As of the 2017-18 university yr, 95% of public faculties mentioned that they controlled obtain to faculty properties by locking or monitoring doors, the Countrywide Center for Instruction Data found. Eighty-a few per cent of general public schools mentioned they use protection cameras, a major uptick from the 1999-2000 school year, when just 19% of universities had been outfitted with protection cameras, the organization’s study observed.
The prevalence of security technological know-how has assisted the sector develop into a multibillion-greenback marketplace.
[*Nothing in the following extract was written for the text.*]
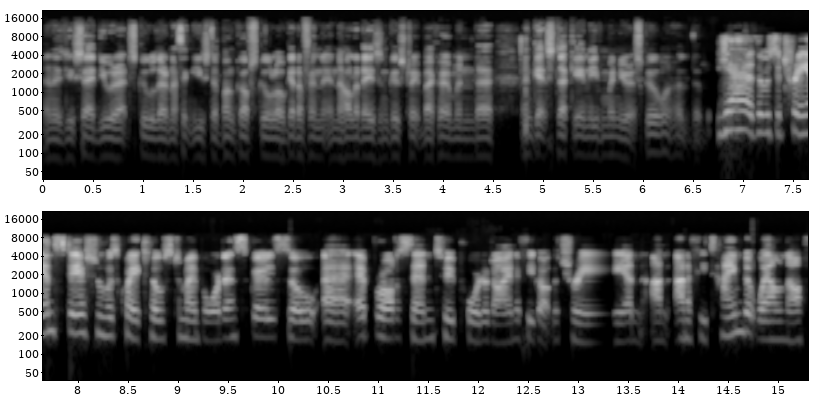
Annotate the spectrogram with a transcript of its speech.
And as you said, you were at school there, and I think you used to bunk off school or get off in, in the holidays and go straight back home and uh, and get stuck in even when you were at school. Uh, yeah, there was a train station was quite close to my boarding school, so uh, it brought us in into Portadown if you got the train, and and if you timed it well enough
In 2017, the security tools and products and services sector generated $2.7 billion in revenue, according to an analysis by market-investigation business IHS Markit.
Irrespective of recent development in the field, research on the usefulness of faculty stability technological innovation has demonstrated inconclusive, and an uptick in school shootings more than current several years suggests that the gear has minimal or no effect in shielding colleges from attacks, Odis Johnson Jr., the govt director at Johns Hopkins University’s Centre for Safe and Healthier Colleges, instructed ABC Information.
The report commissioned by the Section of Justice in 2016 located an absence of evidence that faculty security measures — this kind of as access regulate, alarms, and video clip surveillance — make faculties safer. “There is minimal and conflicting evidence in the literature on the limited- and extended-time period efficiency of faculty protection technologies,” the report explained.
In the same way, a analyze that year from exploration business RAND on school stability technological know-how — these as doorway locks, movie surveillance, and unexpected emergency alerts — located “rigorous research about the efficiency of these technologies is nearly nonexistent.”
Johnson reported there stays a deficiency of obvious details that demonstrates the performance of school security technology. “I do not believe the literature is the place it needs to be, specially as it relates to potent evidence that there is a advantage to fortifying universities,” he reported.
Response to college shootings
The heightened use of college stability engineering has coincided with an boost in shootings and shooting fatalities at universities, increasing further concerns about the usefulness of the gear, Johnson mentioned.
All through the 2020-21 university calendar year, 145 school shootings took location at U.S. public and personal elementary and secondary faculties, including 93 shootings with casualties, in accordance to facts from the National Centre for Education and learning Stats. That marked the maximum quantity of college shootings in a specified university year on report, following report-setting marks each individual of the a few yrs prior, the group found.
“The nation has fortified schools by incorporating legislation enforcement and extra security measures,” Johnson stated. “As we however see an enhance in accidents and deaths, to me that suggests that these technologies are not an correct reaction to the dilemma.”
Stephens, the executive director of the Nationwide School Safety Centre, a non-gain that consults with university districts, disagreed, expressing that bolstered protection could only assistance universities shield themselves from shooters.
“My acquire is it can be normally improved to be geared up,” he claimed. “Do everything you can, recognizing that you cannot do all the things.”
But Johnson and Stephens agreed that college safety technological innovation forces schools to make tradeoffs that can detract from academics. Stephens cited the case in point of a metallic detector at a solitary entryway stage, which he said can hold off college students from reaching their classrooms at the start of the day for up to two and a 50 % hours.
“What about the instructional process?” Stephens mentioned. “You have to glance at the charge.”
Kenneth Trump, the president of Countrywide Faculty Security and Protection Solutions, claimed he’s observed a pattern of a increase in phone calls for more technologies that follows mass shootings.
“Right after each high-profile incident, we’ve viewed over the yrs an explosion of right away gurus, gadgets, and gurus that pop up,” Trump reported. “Persons want a tangible thing.”